An exploration of first year university students' constructions of proofs in elementary set theory
In this thesis I explored the development of first year university students’ proof construction abilities in the context of consultative group sessions. In order to do this I investigated students’ difficulties in proof construction in the area of elementary set theory and the forms of guidance offered as they participated in consultative group sessions. Vygotsky’s (1987) socio-cultural theory is the theoretical framework for the study. His premise that all higher mental functions which include the activity of mathematical proof construction, develop as a result of mediated activity in the context of more knowing others, motivated my exploration. Ten students purposefully chosen from a first year mathematics major class at the University of Limpopo (a historically disadvantaged university) participated in weekly consultative sessions. Students were encouraged to share their thoughts and ideas and critique other students as they attempted proof construction exercises. The lecturer (myself) was present to offer guidance whenever necessary. By establishing the sociomathematical norms pertinent to successful proof construction, my aim was to support students in becoming intellectually autonomous and to empower those with the potential to become more knowing peers to develop their capabilities. With this in mind I investigated the nature of the interactions of the students and lecturer in the consultative sessions. I also traced the journeys of two case study students as they progressed in the first two sessions. Two complementary analytical frameworks incorporating social and cognitive aspects of students’ development enabled me to obtain a holistic picture of the development and scaffolding of proof construction abilities in consultative group sessions. Students’ difficulties were found to be similar to those reported in the literature and included difficulties within meanings of mathematical terms, symbols, signs and definitions, logical reasoning and proof methods and deductive reasoning processes and justification. The most persistent of these difficulties seemed to be the challenge of knowing how to use the knowledge of the definitions of relevant mathematical objects, proof methods, deductive reasoning processes and justification. This is also referred to as strategic knowledge (Weber, 2001). The two case study students showed great improvement in all aspects of their proof construction abilities as they progressed from the first to the second session. This highlighted the effectiveness of the consultative sessions in facilitating access to the observed students’ zones of proximal development and in allowing students to make functional use of the various mathematical objects and processes needed in successful proof construction. This functional use together with the scaffolding received from their peers and the lecturer enabled students to develop and internalise proof construction skills and abilities. Investigation of the nature of the interactions in the consultative sessions examined the lecturer’s use of requests for clarification, reflection on proof construction strategy, critique and justification, while eliciting elaboration of contributions which could drive the proof construction process forward. The importance of the correct interpretation of definitions and their role in providing the logical structure and the justification of each step of the proof construction was emphasized. As the sessions progressed more knowing peers emerged from the group who took over the role and responsibilities of the lecturer and provided most of the scaffolding to their peers. I often called upon these more knowing peers to explain and elaborate on completed proof constructions. Their presentations were observed to be effective learning opportunities for other students.
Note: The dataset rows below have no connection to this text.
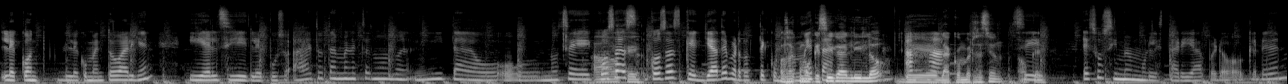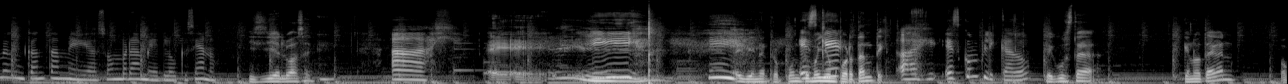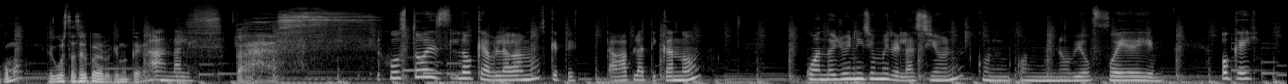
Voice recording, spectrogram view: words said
le, con- le comentó a alguien y él sí le puso, ay, tú también estás muy bonita o, o no sé, Ah, cosas cosas que ya de verdad te O sea, comprometan. como que siga el hilo de Ajá. la conversación. Sí. Eso sí me molestaría, pero que le den me encanta, me asombra, me lo que sea, no. ¿Y si él lo hace? Ay. Y- Ahí viene otro punto Es muy que- importante. Ay, es complicado. ¿Te gusta que no te hagan? ¿O cómo? ¿Te gusta hacer pero que no te hagan? Ándale. Justo es lo que hablábamos, que te estaba platicando. Cuando yo inicio mi relación con, con mi novio fue de, ok,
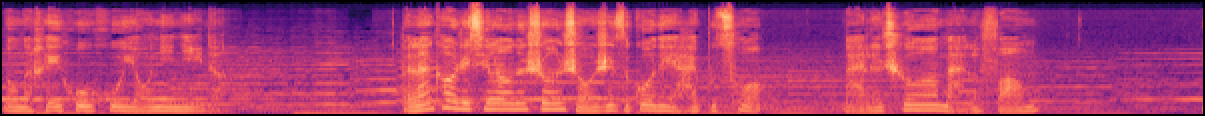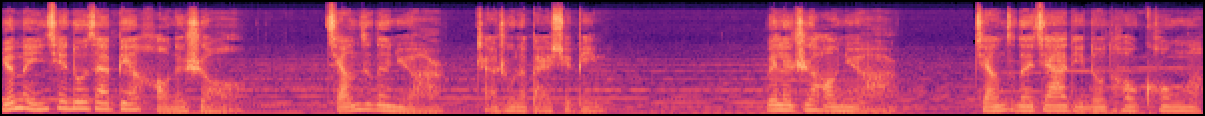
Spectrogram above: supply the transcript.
弄得黑乎乎、油腻腻的。本来靠着勤劳的双手，日子过得也还不错。买了车，买了房。原本一切都在变好的时候，强子的女儿查出了白血病。为了治好女儿，强子的家底都掏空了，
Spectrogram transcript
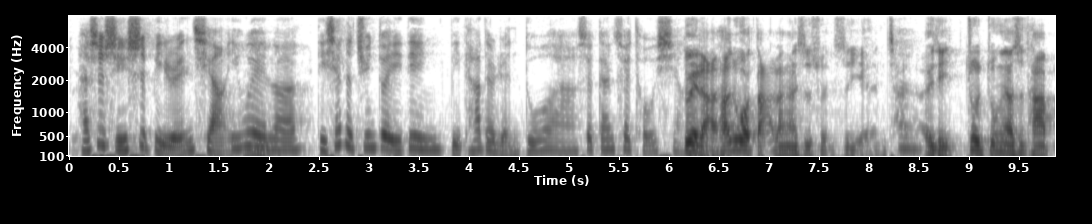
队，还是形势比人强？因为呢，嗯、底下的军队一定比他的人多啊，所以干脆投降。对啦，他如果打，当然是损失也很惨的，嗯、而且最重要是他，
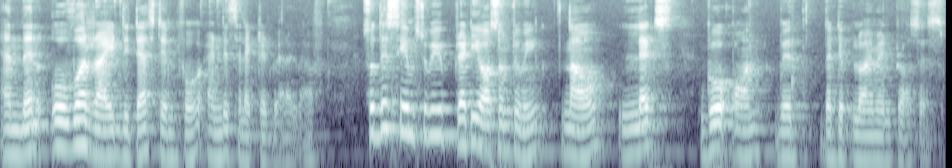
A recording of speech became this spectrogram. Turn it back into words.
and then override the test info and the selected paragraph. So this seems to be pretty awesome to me. Now let's go on with the deployment process.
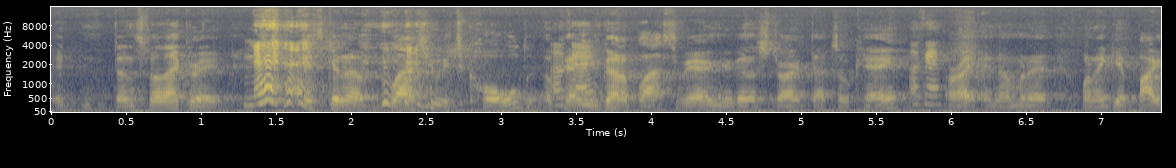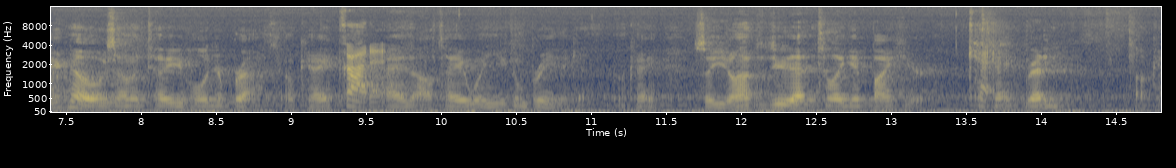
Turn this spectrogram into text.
It doesn't smell that great. it's going to blast you. It's cold. Okay? Okay. You've got a blast of air, and you're going to start. That's okay. Okay. All right. And I'm going to when I get by your nose, I'm going to tell you to hold your breath. Okay. Got it. And I'll tell you when you can breathe again. Okay. So you don't have to do that until I get by here. 'Kay. Okay. Ready? Okay.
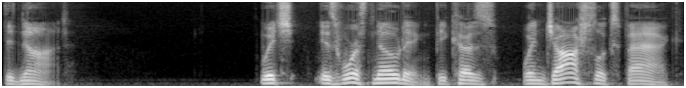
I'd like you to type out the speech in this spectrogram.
did not. Which is worth noting because when Josh looks back,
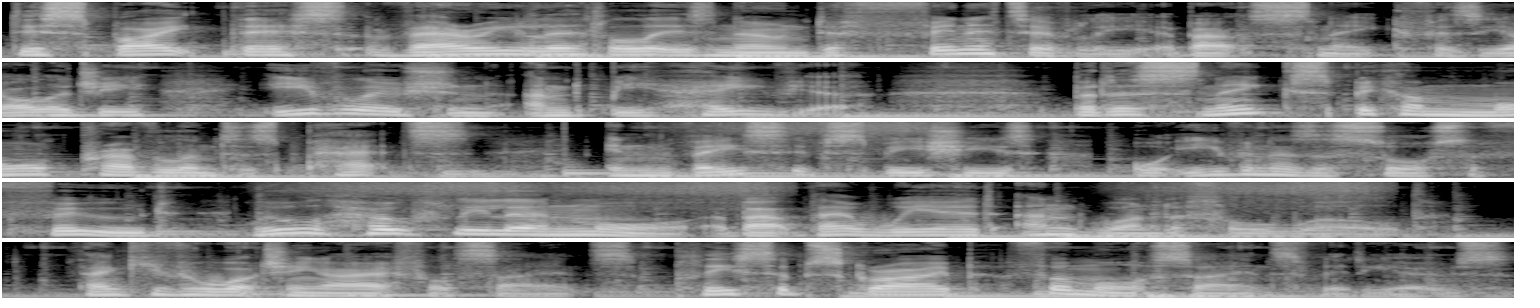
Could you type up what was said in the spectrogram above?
Despite this, very little is known definitively about snake physiology, evolution, and behaviour, but as snakes become more prevalent as pets, invasive species, or even as a source of food, we will hopefully learn more about their weird and wonderful world. Thank you for watching IFL Science. Please subscribe for more science videos.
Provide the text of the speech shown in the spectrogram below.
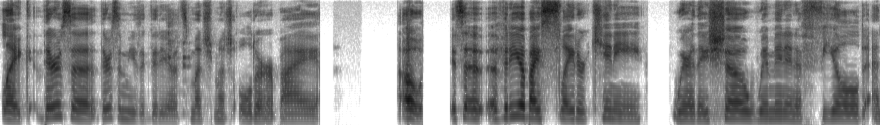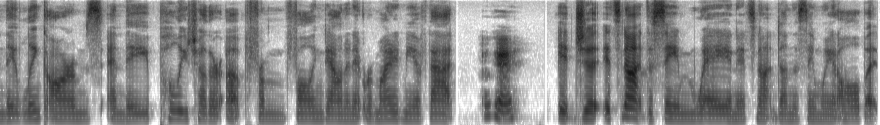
like there's a there's a music video, it's much, much older by oh, it's a, a video by Sleater-Kinney where they show women in a field and they link arms and they pull each other up from falling down and it reminded me of that. Okay. It just it's not the same way and it's not done the same way at all, but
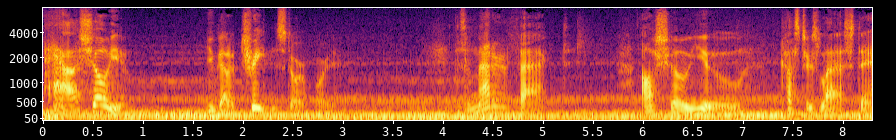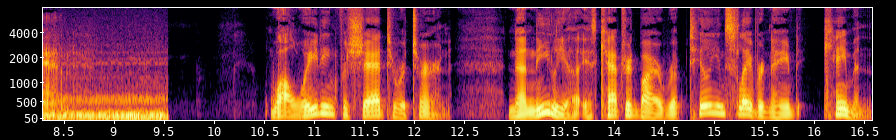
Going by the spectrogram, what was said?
Yeah, I'll show you. You've got a treat in store for you. As a matter of fact, I'll show you Custer's last stand. While waiting for Shad to return, Nanelia is captured by a reptilian slaver named Cayman.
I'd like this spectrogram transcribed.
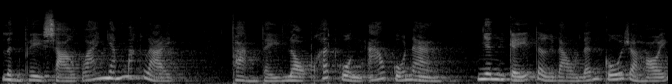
Linh Phi sợ quá nhắm mắt lại. Phàn Thị lột hết quần áo của nàng Nhìn kỹ từ đầu đến cuối rồi hỏi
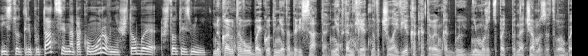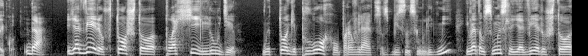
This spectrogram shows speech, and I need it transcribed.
институт репутации на таком уровне, чтобы что-то изменить. Ну, кроме того, у бойкота нет адресата, нет конкретного человека, который как бы не может спать по ночам из-за твоего бойкота. Да, я верю в то, что плохие люди в итоге плохо управляются с бизнесом и людьми. И в этом смысле я верю, что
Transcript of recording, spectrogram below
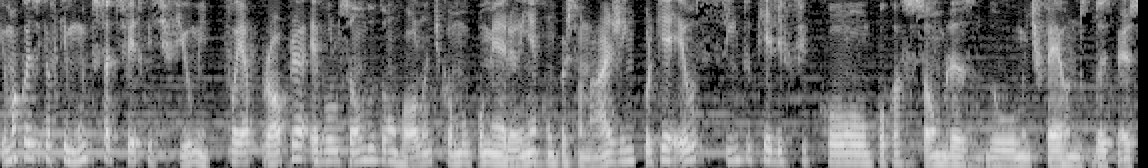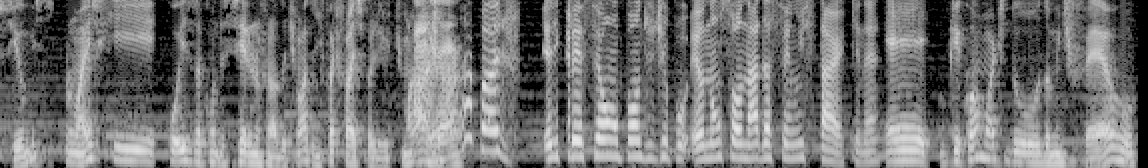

A thesis submitted to the Wits School of Education, Faculty of Humanities, University of the Witwatersrand in fulfilment of the requirements for the degree of Doctor of Philosophy. Johannesburg, 2015